Surpassing scholarly discourse surrounding the emergent secularism of the 19th century, Theology, Horror and Fiction argues that the Victorian Gothic is a genre fascinated with the immaterial. Through close readings of popular Gothic novels across the 19th century - Frankenstein, Wuthering Heights, Dracula and The Picture of Dorian Gray, among others - Jonathan Greenaway demonstrates that to understand and read Gothic novels is to be drawn into the discourses of theology. Despite the differences in time, place and context that informed the writers of these stories, the Gothic novel is irreducibly fascinated with religious and theological ideas, and this angle has been often overlooked in broader scholarly investigations into the intersections between literature and religion. Combining historical theological awareness with interventions into contemporary theology, particularly around imaginative apologetics and theology and the arts, Jonathan Greenaway offers the beginnings of a modern theology of the Gothic.

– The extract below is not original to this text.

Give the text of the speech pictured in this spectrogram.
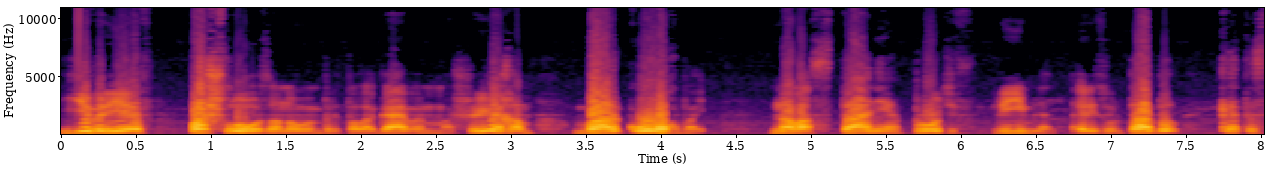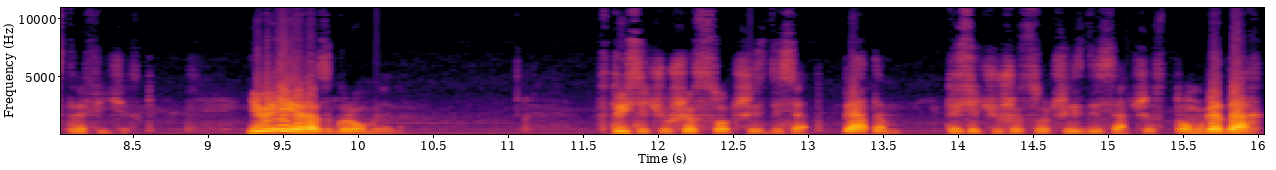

There's something strange about the Silver family house in the closed-off town of Dover, England. Grand and cavernous with hidden passages and buried secrets, it's been home to four generations of Silver women--Anna, Jennifer, Lily, and now Miranda, who has lived in the house with her twin brother, Eliot, ever since their father converted it to a bed-and-breakfast. The Silver women have always had a strong connection, a pull over one another that reaches across time and space, and when Lily, Miranda's mother, passes away suddenly while on a trip abroad, Miranda begins suffering strange ailments. An eating disorder starves her. She begins hearing voices. When she brings a friend home, Dover's hostility toward outsiders physically manifests within the four walls of the Silver house, and the lives of everyone inside are irrevocably changed. At once an unforgettable mystery and a meditation on race, nationality, and family legacies, White is for Witching is a boldly original, terrifying, and elegant novel by a prodigious talent.

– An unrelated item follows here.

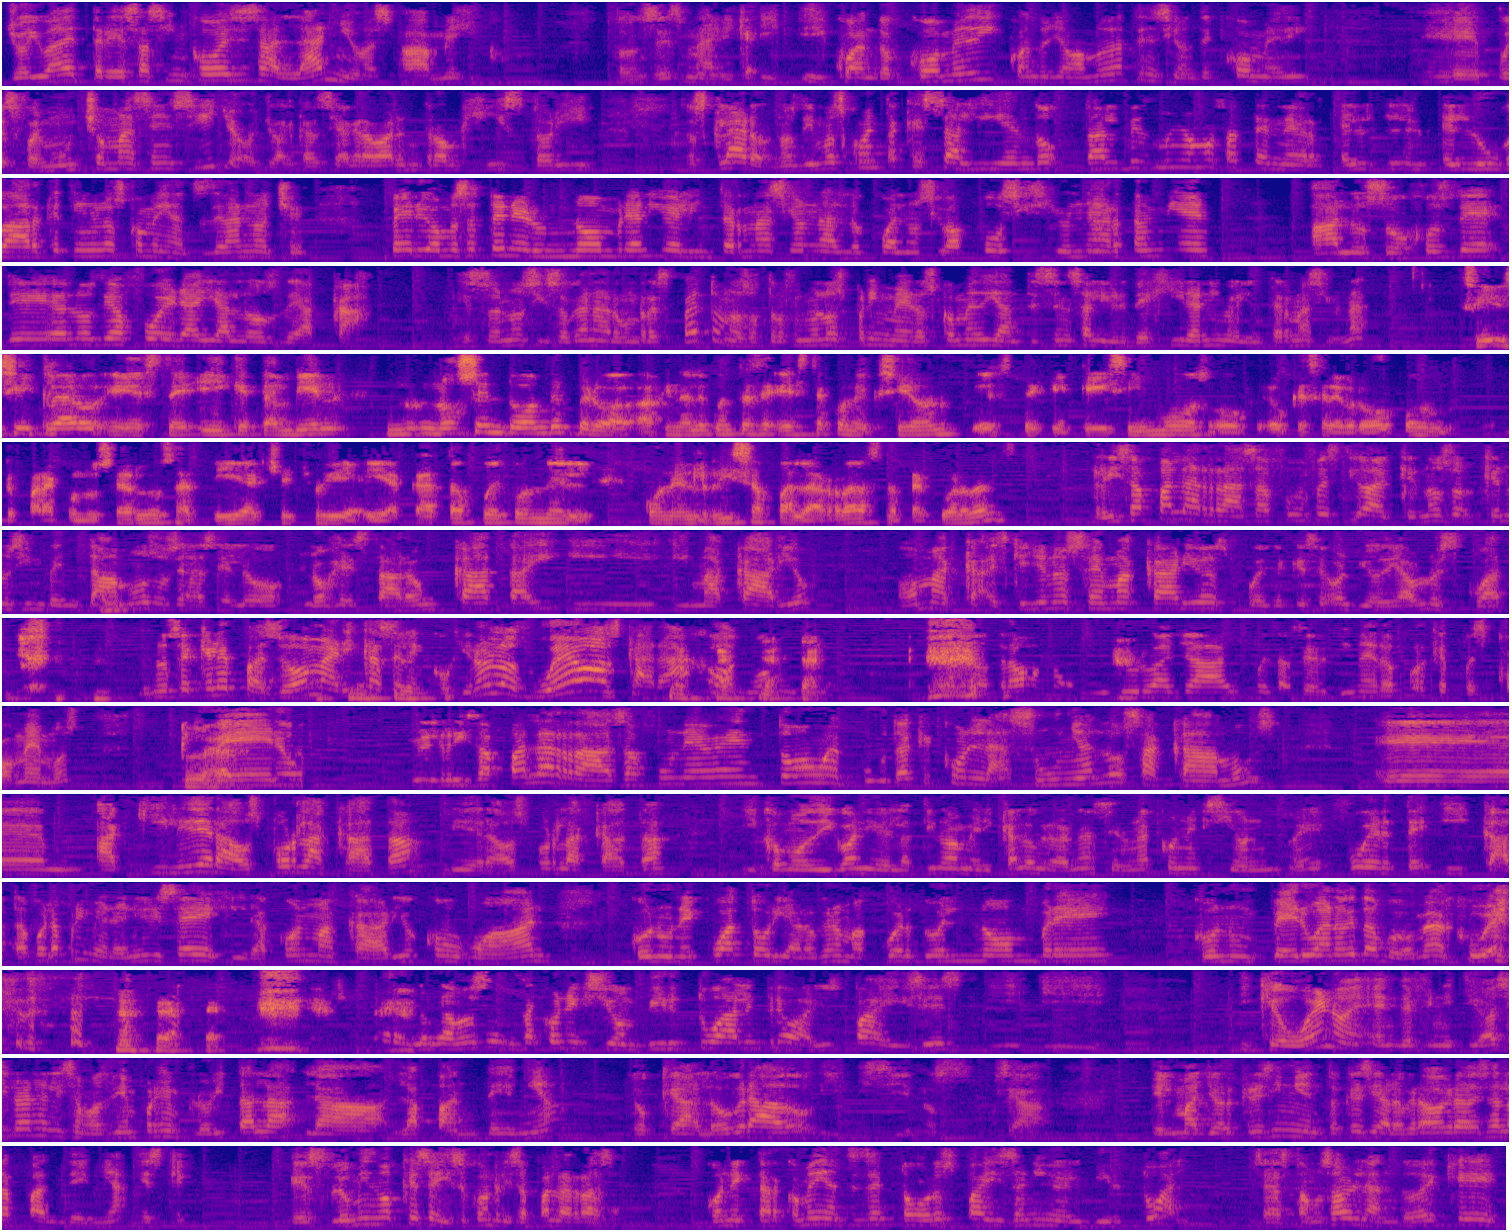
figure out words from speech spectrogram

With Wide Sargasso Sea, Rhys' last and best-selling novel, she ingeniously brings into light one of fiction's most fascinating characters: the madwoman in the attic from Charlotte Brontë's Jane Eyre. This mesmerizing work introduces us to Antoinette Cosway, a sensual and protected young woman who is sold into marriage to the prideful Mr. Rochester. Rhys portrays Cosway amidst a society so driven by hatred, so skewed in its sexual relations, that it can literally drive a woman out of her mind. A new introduction by the award-winning Edwidge Danticat, author most recently of Claire of the Sea Light, expresses the enduring importance of this work. Drawing on her own Caribbean background, she illuminates the setting's impact on Rhys and her astonishing work.